▸ Data in this exercise

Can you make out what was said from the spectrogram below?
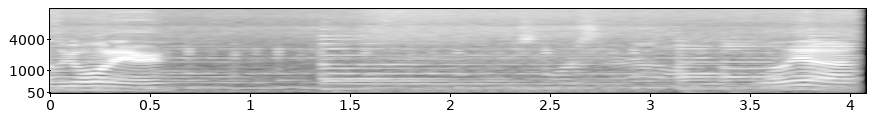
How's it going, Aaron? Well, yeah.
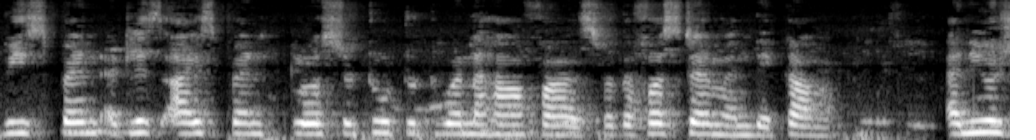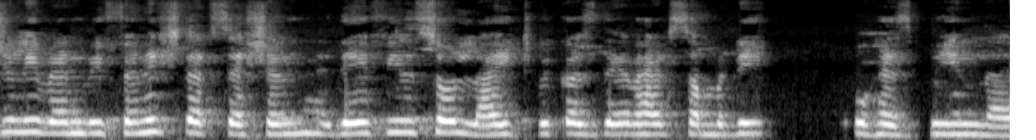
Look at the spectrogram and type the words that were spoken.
we spend at least I spend close to two to two and a half hours for the first time when they come, and usually when we finish that session, they feel so light because they've had somebody who has been uh,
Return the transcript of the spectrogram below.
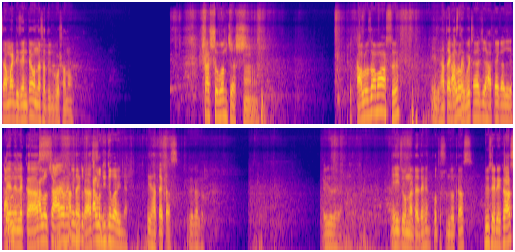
জামার ডিজাইনটা ওনার সাথে বসানো সাতশো পঞ্চাশ কালো জামা আছে এই যে হাতে কাজ কালো থাকবে হ্যাঁ, যে হাতে কাজ কালো প্যানেলে কাজ কালো চায় অনেকে কিন্তু কালো দিতে পারি না এই হাতে কাজ কালো এই যে দেখেন এই যে ওনাটা দেখেন কত সুন্দর কাজ দুই সাইডে কাজ।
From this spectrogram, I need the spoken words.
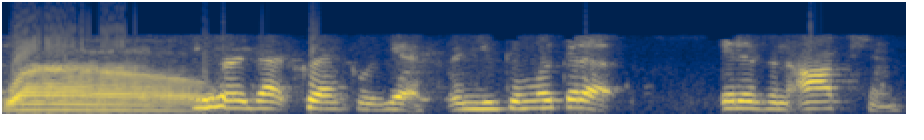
Wow. You heard that correctly, yes, and you can look it up. It is an option.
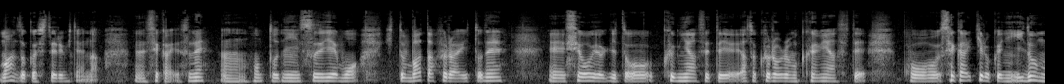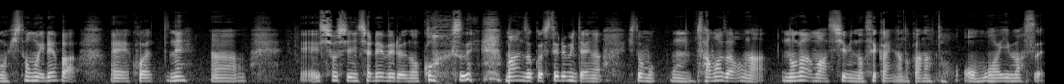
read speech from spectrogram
満足してるみたいな、うん、世界ですね。うん、本当に水泳もきっとバタフライとね、えー、背泳ぎと組み合わせて、あとクロールも組み合わせて、こう、世界記録に挑む人もいれば、えー、こうやってね、うんえー、初心者レベルのコースで 満足してるみたいな人も、うん、様々なのが、まあ、趣味の世界なのかなと思います。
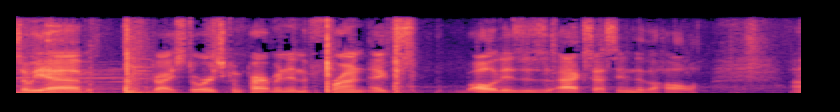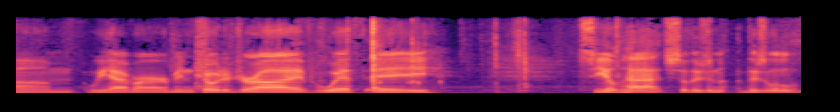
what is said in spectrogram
So we have dry storage compartment in the front. It's, all it is is access into the hull. Um, we have our Minn Kota drive with a sealed hatch. So there's an there's a little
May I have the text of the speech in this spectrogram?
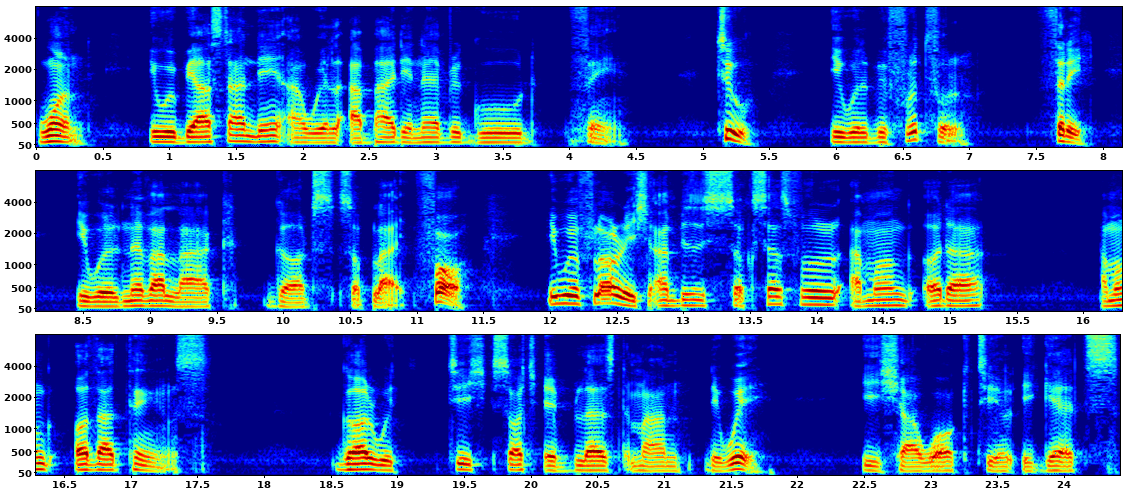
1. He will be outstanding and will abide in every good thing. 2 he will be fruitful. 3. He will never lack God's supply. 4. He will flourish and be successful among other among other things. God will teach such a blessed man the way. He shall walk till he gets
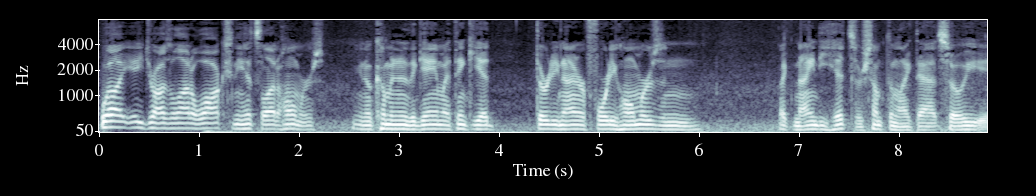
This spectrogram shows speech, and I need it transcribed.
Well, he draws a lot of walks and he hits a lot of homers. You know, coming into the game, I think he had 39 or 40 homers and like 90 hits or something like that. So he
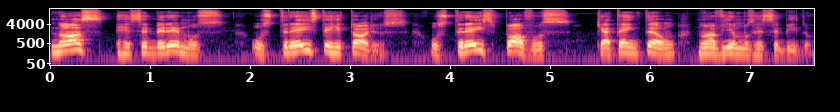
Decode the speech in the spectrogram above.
nós receberemos os três territórios, os três povos que até então não havíamos recebido.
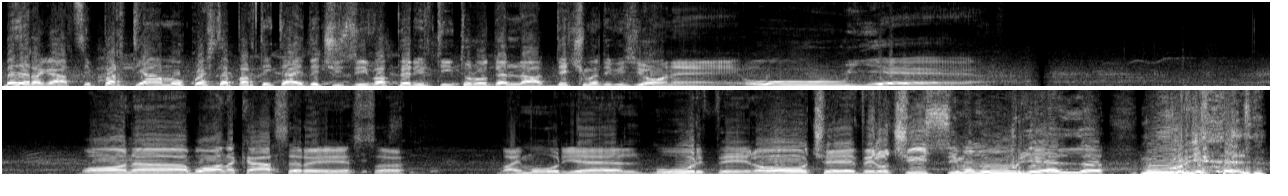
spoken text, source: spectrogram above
Bene ragazzi, partiamo. Questa partita è decisiva per il titolo della decima divisione. Oh yeah! Buona, buona Caceres. Vai Muriel. Muriel, veloce, velocissimo Muriel. Muriel!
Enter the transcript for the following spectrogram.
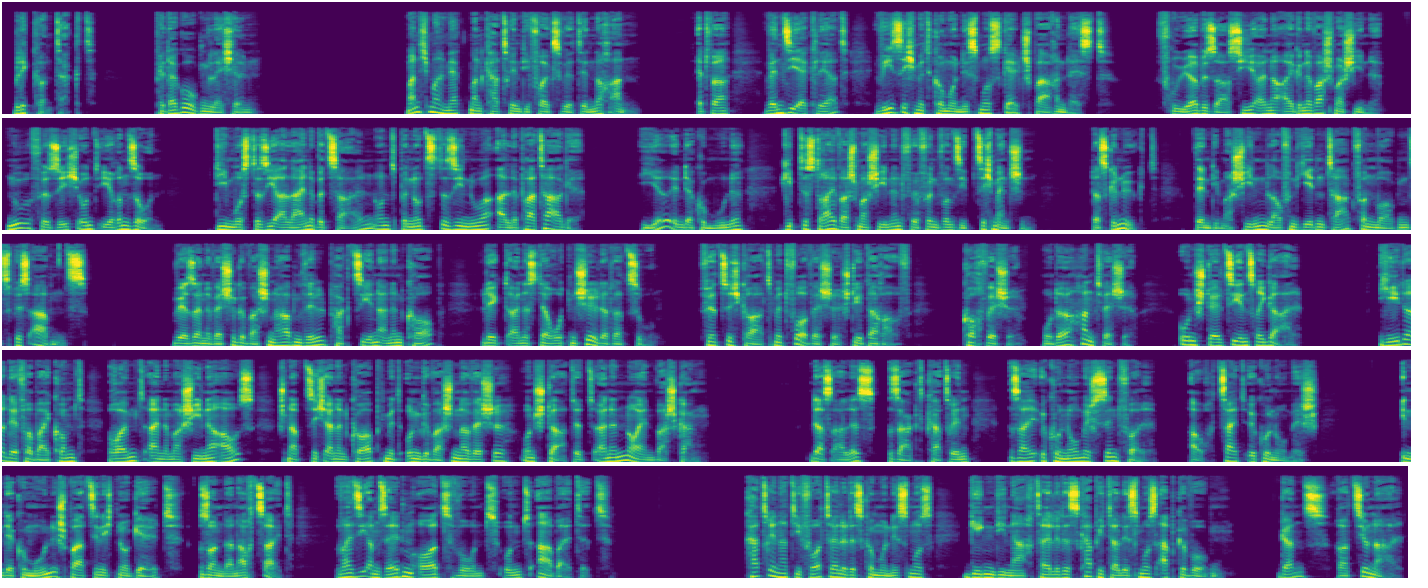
Blickkontakt. Pädagogen lächeln. Manchmal merkt man Katrin die Volkswirtin noch an. Etwa, wenn sie erklärt, wie sich mit Kommunismus Geld sparen lässt. Früher besaß sie eine eigene Waschmaschine, nur für sich und ihren Sohn. Die musste sie alleine bezahlen und benutzte sie nur alle paar Tage. Hier in der Kommune gibt es drei Waschmaschinen für 75 Menschen. Das genügt, denn die Maschinen laufen jeden Tag von morgens bis abends. Wer seine Wäsche gewaschen haben will, packt sie in einen Korb, legt eines der roten Schilder dazu. 40 Grad mit Vorwäsche steht darauf. Kochwäsche oder Handwäsche und stellt sie ins Regal. Jeder, der vorbeikommt, räumt eine Maschine aus, schnappt sich einen Korb mit ungewaschener Wäsche und startet einen neuen Waschgang. Das alles, sagt Katrin, sei ökonomisch sinnvoll, auch zeitökonomisch. In der Kommune spart sie nicht nur Geld, sondern auch Zeit, weil sie am selben Ort wohnt und arbeitet. Katrin hat die Vorteile des Kommunismus gegen die Nachteile des Kapitalismus abgewogen. Ganz rational.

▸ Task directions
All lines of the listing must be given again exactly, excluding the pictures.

▸ Your response
Can you make out what was said from the spectrogram below?
How's it going, Aaron? Well, yeah.
Look at the spectrogram and type the words that were spoken.
we spend at least I spend close to two to two and a half hours for the first time when they come, and usually when we finish that session, they feel so light because they've had somebody who has been uh,
Return the transcript of the spectrogram below.
জামার ডিজাইনটা ওনার সাথে বসানো সাতশো পঞ্চাশ কালো জামা আছে এই যে হাতে কাজ কালো থাকবে হ্যাঁ, যে হাতে কাজ কালো প্যানেলে কাজ কালো চায় অনেকে কিন্তু কালো দিতে পারি না এই হাতে কাজ কালো এই যে দেখেন এই যে ওনাটা দেখেন কত সুন্দর কাজ দুই সাইডে কাজ।
From this spectrogram, I need the spoken words.
Wow. You heard that correctly, yes, and you can look it up. It is an option.
read speech from spectrogram
満足してるみたいな、うん、世界ですね。うん、本当に水泳もきっとバタフライとね、えー、背泳ぎと組み合わせて、あとクロールも組み合わせて、こう、世界記録に挑む人もいれば、えー、こうやってね、うんえー、初心者レベルのコースで 満足してるみたいな人も、うん、様々なのが、まあ、趣味の世界なのかなと思います。
what is said in spectrogram
So we have dry storage compartment in the front. It's, all it is is access into the hull. Um, we have our Minn Kota drive with a sealed hatch. So there's an there's a little
May I have the text of the speech in this spectrogram?
1. He will be outstanding and will abide in every good thing. 2 he will be fruitful. 3. He will never lack God's supply. 4. He will flourish and be successful among other among other things. God will teach such a blessed man the way. He shall walk till he gets
This spectrogram shows speech, and I need it transcribed.
Well, he draws a lot of walks and he hits a lot of homers. You know, coming into the game, I think he had 39 or 40 homers and like 90 hits or something like that. So he
Decode the speech in the spectrogram above.
nós receberemos os três territórios, os três povos que até então não havíamos recebido.
spoken text, source: spectrogram above
Bene ragazzi, partiamo. Questa partita è decisiva per il titolo della decima divisione. Oh yeah! Buona, buona Caceres. Vai Muriel. Muriel, veloce, velocissimo Muriel. Muriel!
Enter the transcript for the following spectrogram.
Blickkontakt. Pädagogen lächeln. Manchmal merkt man Katrin die Volkswirtin noch an. Etwa, wenn sie erklärt, wie sich mit Kommunismus Geld sparen lässt. Früher besaß sie eine eigene Waschmaschine, nur für sich und ihren Sohn. Die musste sie alleine bezahlen und benutzte sie nur alle paar Tage. Hier in der Kommune gibt es drei Waschmaschinen für 75 Menschen. Das genügt, denn die Maschinen laufen jeden Tag von morgens bis abends. Wer seine Wäsche gewaschen haben will, packt sie in einen Korb, legt eines der roten Schilder dazu. 40 Grad mit Vorwäsche steht darauf. Kochwäsche oder Handwäsche und stellt sie ins Regal. Jeder, der vorbeikommt, räumt eine Maschine aus, schnappt sich einen Korb mit ungewaschener Wäsche und startet einen neuen Waschgang. Das alles, sagt Katrin, sei ökonomisch sinnvoll, auch zeitökonomisch. In der Kommune spart sie nicht nur Geld, sondern auch Zeit, weil sie am selben Ort wohnt und arbeitet. Katrin hat die Vorteile des Kommunismus gegen die Nachteile des Kapitalismus abgewogen. Ganz rational.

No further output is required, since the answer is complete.